Erratic Thermostat Being Warmed Behind From Wires? - Electrical - DIY Chatroom Home Improvement Forum

Go Back   DIY Chatroom Home Improvement Forum > Home Improvement > Electrical


Thread Tools Display Modes
Old 10-21-2012, 10:31 AM   #1
Join Date: Oct 2012
Posts: 1
Rewards Points: 10

erratic thermostat being warmed behind from wires?

Hi there,

I am in a funky (owner-built in the 50s, 'summer home') rental house with electric baseboard heat. One of the thermostats (double pole) was an old piece of junk and impossible to control and very inaccurate. I replaced it with a newer honeywell double pole thermostat and am experiencing the same problems. It kicks off too early and then even if you turn it up to 85 and it's 65 in the room it wont kick back on for a while (no click either). I had a theory that it was actually getting too warm from the wires because they've got two six foot and one four footer running off of this and I believe they are running at 120V (220 would have more than 1 white and 1 black wire, right? -- in the junction box that's all there is on the load side/line side respectively). There's no labeling inside these baseboard heaters but online research has told me to estimate the total wattage as 4000 watts.
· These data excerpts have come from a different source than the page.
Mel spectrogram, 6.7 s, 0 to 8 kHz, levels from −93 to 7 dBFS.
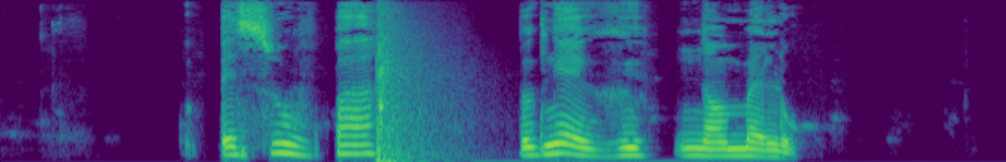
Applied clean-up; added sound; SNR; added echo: none; Gunshot, gunfire; 10 dB; none.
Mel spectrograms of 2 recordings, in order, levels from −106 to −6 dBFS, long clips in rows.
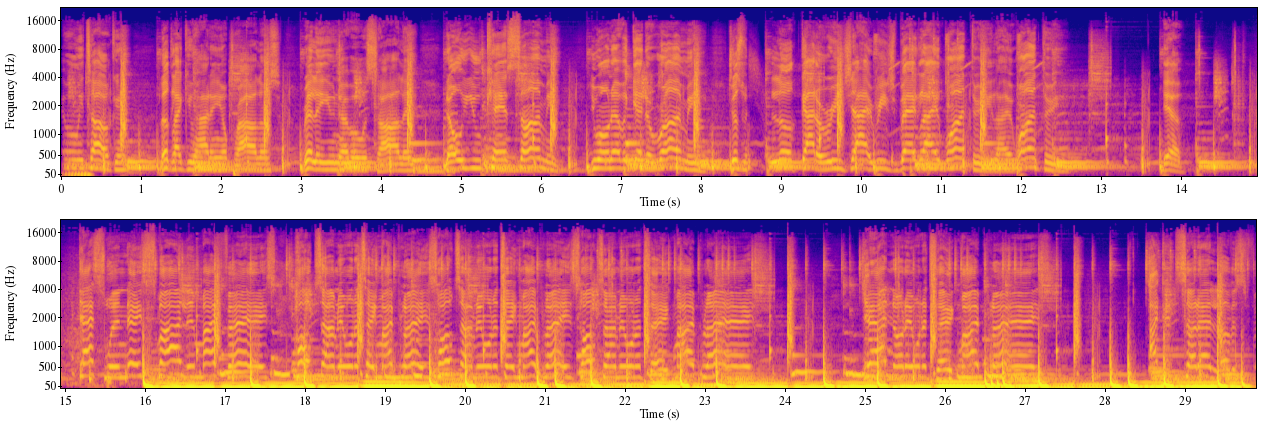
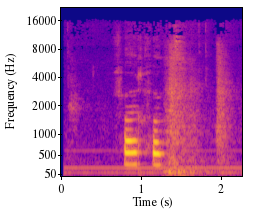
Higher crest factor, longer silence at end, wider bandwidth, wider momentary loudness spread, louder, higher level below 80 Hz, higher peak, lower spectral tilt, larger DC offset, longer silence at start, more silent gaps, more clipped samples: second, 12 dB vs 18 dB; second, 0 s vs 0.2 s; about the same, 15.5 kHz vs 15.5 kHz; second, 11 LU vs 20 LU; first, -14 LUFS vs -22 LUFS; first, -12 dBFS vs -56 dBFS; first, 0 dBFS vs -8 dBFS; about the same, -5 dB/octave vs -4.5 dB/octave; neither; second, 0.05 s vs 0.8 s; neither; neither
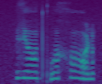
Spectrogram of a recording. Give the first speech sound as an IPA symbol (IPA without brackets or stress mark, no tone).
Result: zʲ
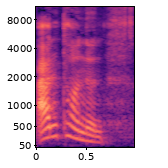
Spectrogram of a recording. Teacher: 흐와 드가 만나서 트가 됐고요. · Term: 거센 소리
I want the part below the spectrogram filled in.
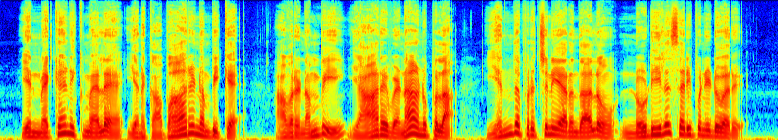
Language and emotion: Tamil, happy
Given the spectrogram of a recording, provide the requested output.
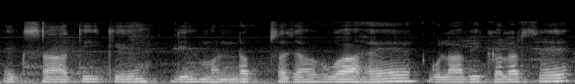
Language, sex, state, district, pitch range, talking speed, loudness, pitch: Hindi, male, Uttar Pradesh, Lucknow, 115-125 Hz, 115 wpm, -19 LUFS, 120 Hz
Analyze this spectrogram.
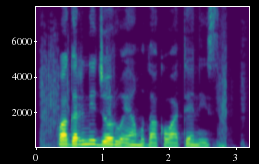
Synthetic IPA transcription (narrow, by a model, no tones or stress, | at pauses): waɡaɾinid͡ʒɔɾuwajamuðakɔwatɛnis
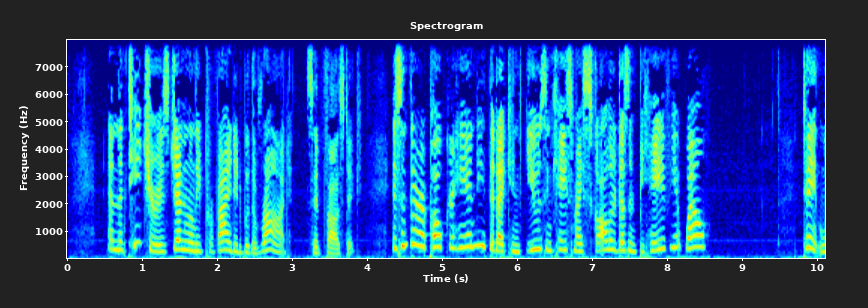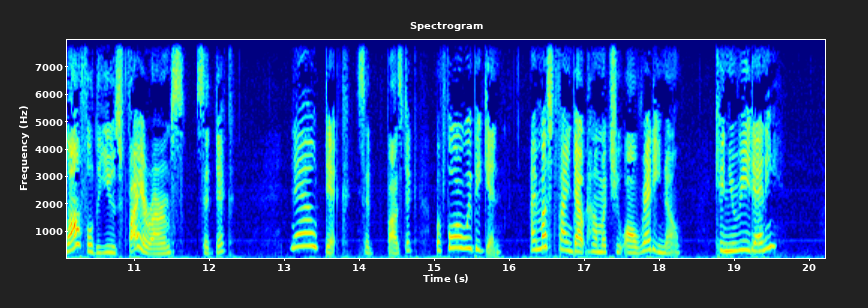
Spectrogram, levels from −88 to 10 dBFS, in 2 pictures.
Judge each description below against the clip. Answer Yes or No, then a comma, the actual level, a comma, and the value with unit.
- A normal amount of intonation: No, wide, 6.5 semitones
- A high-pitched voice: Yes, very high, 300 Hz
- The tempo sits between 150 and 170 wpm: Yes, average, 165 wpm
I felt the thermostat and it was warm to the touch when the house was 65 and it refused to kick on even when turned all the way up (but 30 minutes later, once the wires cooled my bet, it would kick on just fine). So I'm pretty sure this is indeed what is happening (wires too warm).

So, questions:

1.) Is this normal behavior or does it indicate that something is overloaded/wrong with the wiring?
2.) Is reducing the load by disconnecting the 4 foot unit from the sequence likely to make a difference (theoretically bringing it down to 3000 watts -- which also allows me to use nicer, cheaper, digital programmable thermostats)?


hbirch is offline   Reply With Quote
Old 10-21-2012, 12:19 PM   #2
Join Date: Nov 2007
Location: Nashua, NH, USA
Posts: 7,971
Rewards Points: 1,548

A 220 (240) volt only appliance can be run off of just black and white wires connected up to a double breaker installed in the panel so as to have 240 volts between the two breaker terminals. (You may find two single breakers in older installations.)

If the wires are too thin, then they will heat up excessively. A 12 gauge wire can handle 16 amps at either 120 or 240 volts continuously. A 14 gauge wire can handle 12-1/2 amps continuously.

If the thermostat or switch assembly is noticeably warm you should also check for and tighten up any loose connections.


The good conscientious technician or serviceperson will carry extra oils and lubricants in case the new pump did not come with oil or the oil was accidentally spilled, so the service call can be completed without an extra visit.

Last edited by AllanJ; 10-21-2012 at 12:24 PM.
AllanJ is offline   Reply With Quote

Thread Tools
Display Modes

Posting Rules
You may not post new threads
You may not post replies
You may not post attachments
You may not edit your posts

BB code is On
Smilies are On
[IMG] code is On
HTML code is Off
Trackbacks are Off
Pingbacks are Off
Refbacks are Off

Similar Threads
Thread Thread Starter Forum Replies Last Post
Question about connecting wires to the RTH2300 (honeywell) thermostat crap_at_diy HVAC 3 11-26-2011 10:50 PM
Honeywell Prestige HD thermostat wiring 1H/1C + Humidification System TekGamer HVAC 0 07-09-2010 11:58 PM
2 stage thermostat with old wiring (4 wires)? bigbug HVAC 2 06-22-2010 12:34 PM
Problem with Lennox Pulse Furnace Wiring to Thermostat scalvin Electrical 4 12-30-2009 07:48 PM

Top of Page | View New Posts


Search Engine Friendly URLs by vBSEO 3.6.1